:: TASK TO CARRY OUT ::
Below are records; reproduce exactly the lines from the one that has "Text of what" through the one that has "Spoken content of", ends included, and nothing more.

:: RECORDS FOR THE EXERCISE ::
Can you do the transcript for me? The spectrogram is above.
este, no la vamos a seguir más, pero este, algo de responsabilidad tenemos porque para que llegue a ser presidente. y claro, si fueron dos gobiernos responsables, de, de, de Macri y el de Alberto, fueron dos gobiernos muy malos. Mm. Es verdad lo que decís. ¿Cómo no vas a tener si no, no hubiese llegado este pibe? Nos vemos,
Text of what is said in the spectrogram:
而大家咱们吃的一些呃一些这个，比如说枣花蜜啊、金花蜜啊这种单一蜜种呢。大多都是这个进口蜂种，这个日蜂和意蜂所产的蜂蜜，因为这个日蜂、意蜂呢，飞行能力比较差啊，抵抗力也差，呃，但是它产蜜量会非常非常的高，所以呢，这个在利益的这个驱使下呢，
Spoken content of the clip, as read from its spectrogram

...

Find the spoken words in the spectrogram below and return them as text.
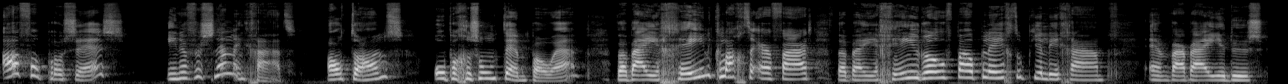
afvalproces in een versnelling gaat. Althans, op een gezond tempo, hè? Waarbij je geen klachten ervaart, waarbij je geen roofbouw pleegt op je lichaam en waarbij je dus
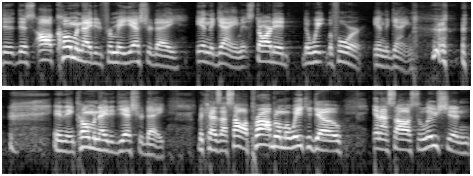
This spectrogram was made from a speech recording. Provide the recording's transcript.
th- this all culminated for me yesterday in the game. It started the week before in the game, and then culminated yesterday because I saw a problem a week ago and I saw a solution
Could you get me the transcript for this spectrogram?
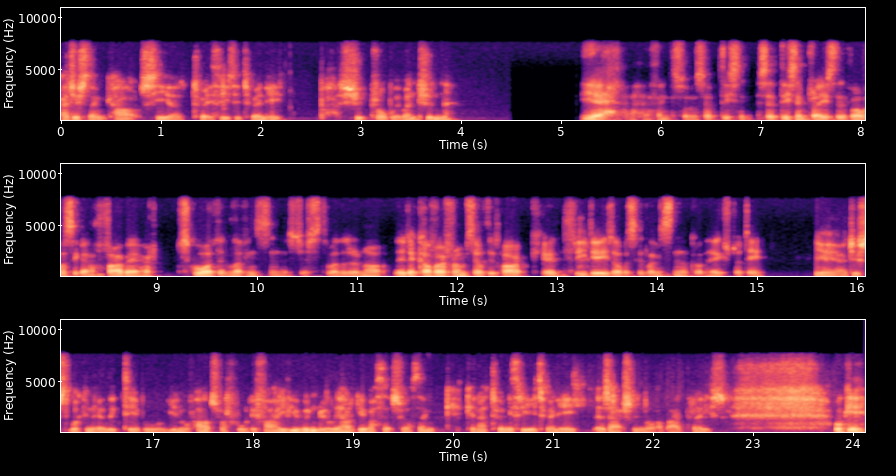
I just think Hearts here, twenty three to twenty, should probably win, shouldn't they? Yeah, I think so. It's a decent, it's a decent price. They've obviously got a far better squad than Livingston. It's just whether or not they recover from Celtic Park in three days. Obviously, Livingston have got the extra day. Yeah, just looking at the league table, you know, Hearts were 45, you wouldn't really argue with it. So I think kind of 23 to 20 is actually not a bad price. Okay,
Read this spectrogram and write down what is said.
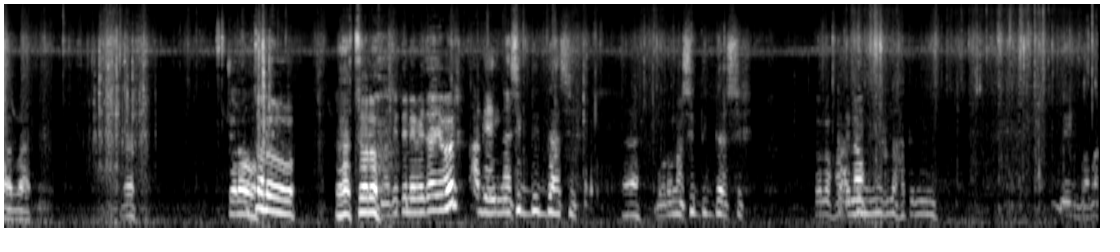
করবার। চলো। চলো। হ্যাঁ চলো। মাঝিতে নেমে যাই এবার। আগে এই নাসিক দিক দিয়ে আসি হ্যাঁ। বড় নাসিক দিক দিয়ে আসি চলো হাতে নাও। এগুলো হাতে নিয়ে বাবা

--

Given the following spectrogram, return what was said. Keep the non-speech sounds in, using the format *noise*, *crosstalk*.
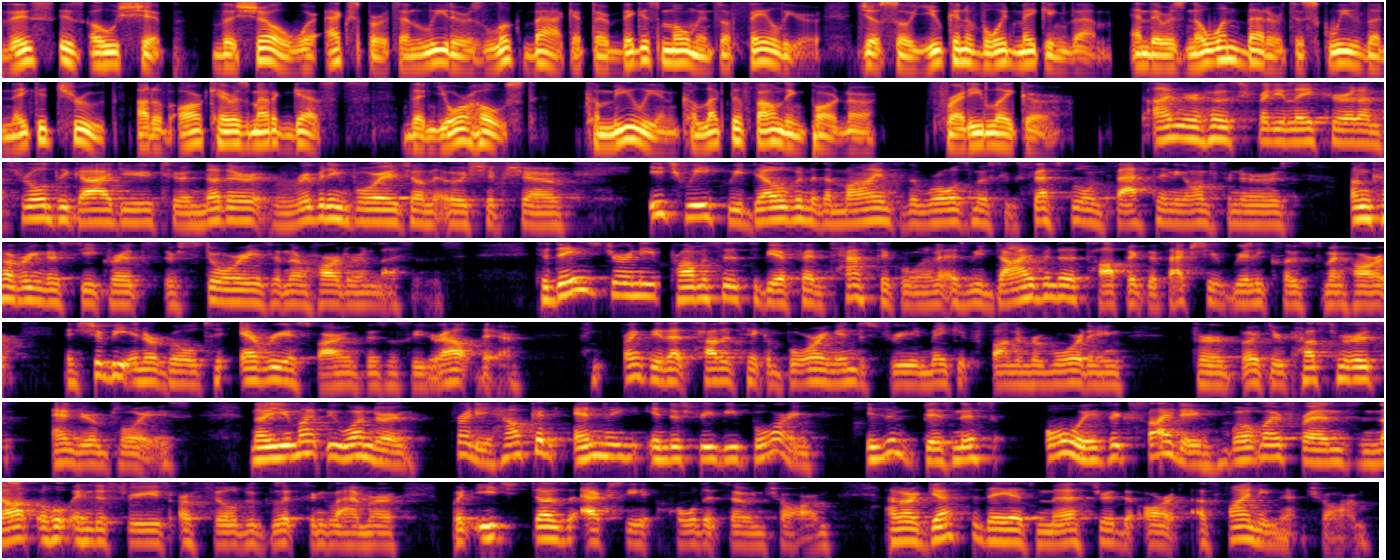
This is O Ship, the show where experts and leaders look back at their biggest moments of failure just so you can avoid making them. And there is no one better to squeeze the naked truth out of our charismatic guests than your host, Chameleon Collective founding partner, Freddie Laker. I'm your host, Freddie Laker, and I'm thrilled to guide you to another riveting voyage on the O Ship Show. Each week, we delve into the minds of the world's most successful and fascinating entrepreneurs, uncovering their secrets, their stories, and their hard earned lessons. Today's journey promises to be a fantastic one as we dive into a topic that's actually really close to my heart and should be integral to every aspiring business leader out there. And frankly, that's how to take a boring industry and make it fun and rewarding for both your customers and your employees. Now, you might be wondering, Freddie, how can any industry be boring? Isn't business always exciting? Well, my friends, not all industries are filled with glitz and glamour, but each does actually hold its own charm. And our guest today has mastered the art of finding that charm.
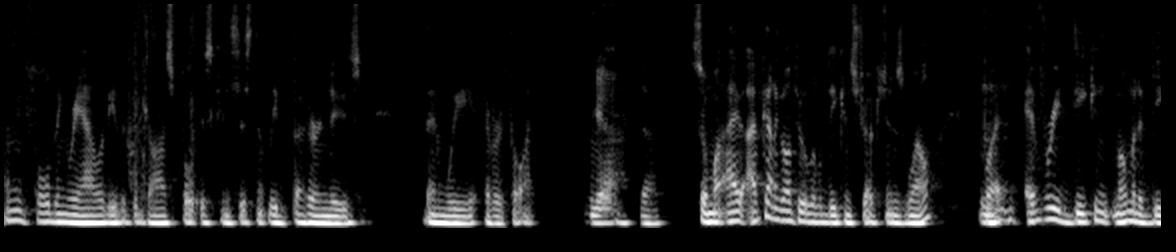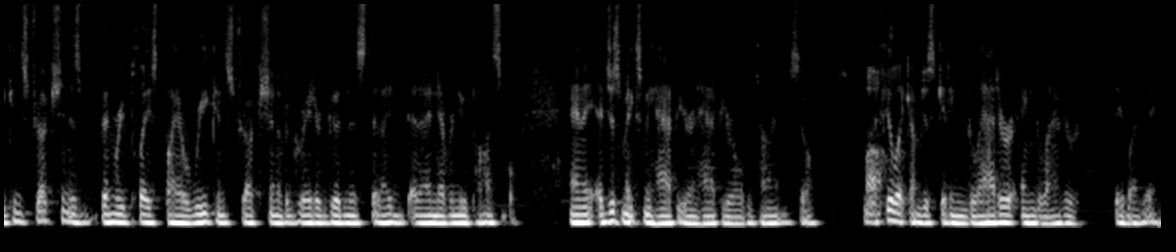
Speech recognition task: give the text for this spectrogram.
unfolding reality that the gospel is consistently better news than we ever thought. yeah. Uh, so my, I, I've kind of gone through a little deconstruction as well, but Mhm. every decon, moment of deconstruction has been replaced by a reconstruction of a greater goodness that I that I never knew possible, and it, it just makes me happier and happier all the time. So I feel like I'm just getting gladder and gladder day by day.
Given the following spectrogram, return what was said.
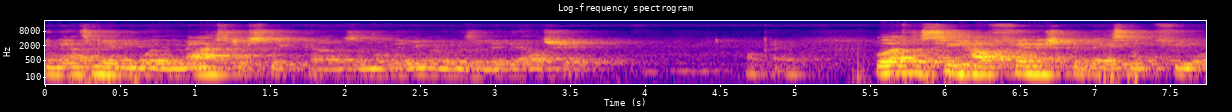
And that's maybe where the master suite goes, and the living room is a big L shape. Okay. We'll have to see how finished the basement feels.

:: EXERCISE RESPONSE ::
Text of what is said in the spectrogram:
而大家咱们吃的一些呃一些这个，比如说枣花蜜啊、金花蜜啊这种单一蜜种呢。大多都是这个进口蜂种，这个日蜂和意蜂所产的蜂蜜，因为这个日蜂、意蜂呢，飞行能力比较差啊，抵抗力也差，呃，但是它产蜜量会非常非常的高，所以呢，这个在利益的这个驱使下呢，
Spoken content of the clip, as read from its spectrogram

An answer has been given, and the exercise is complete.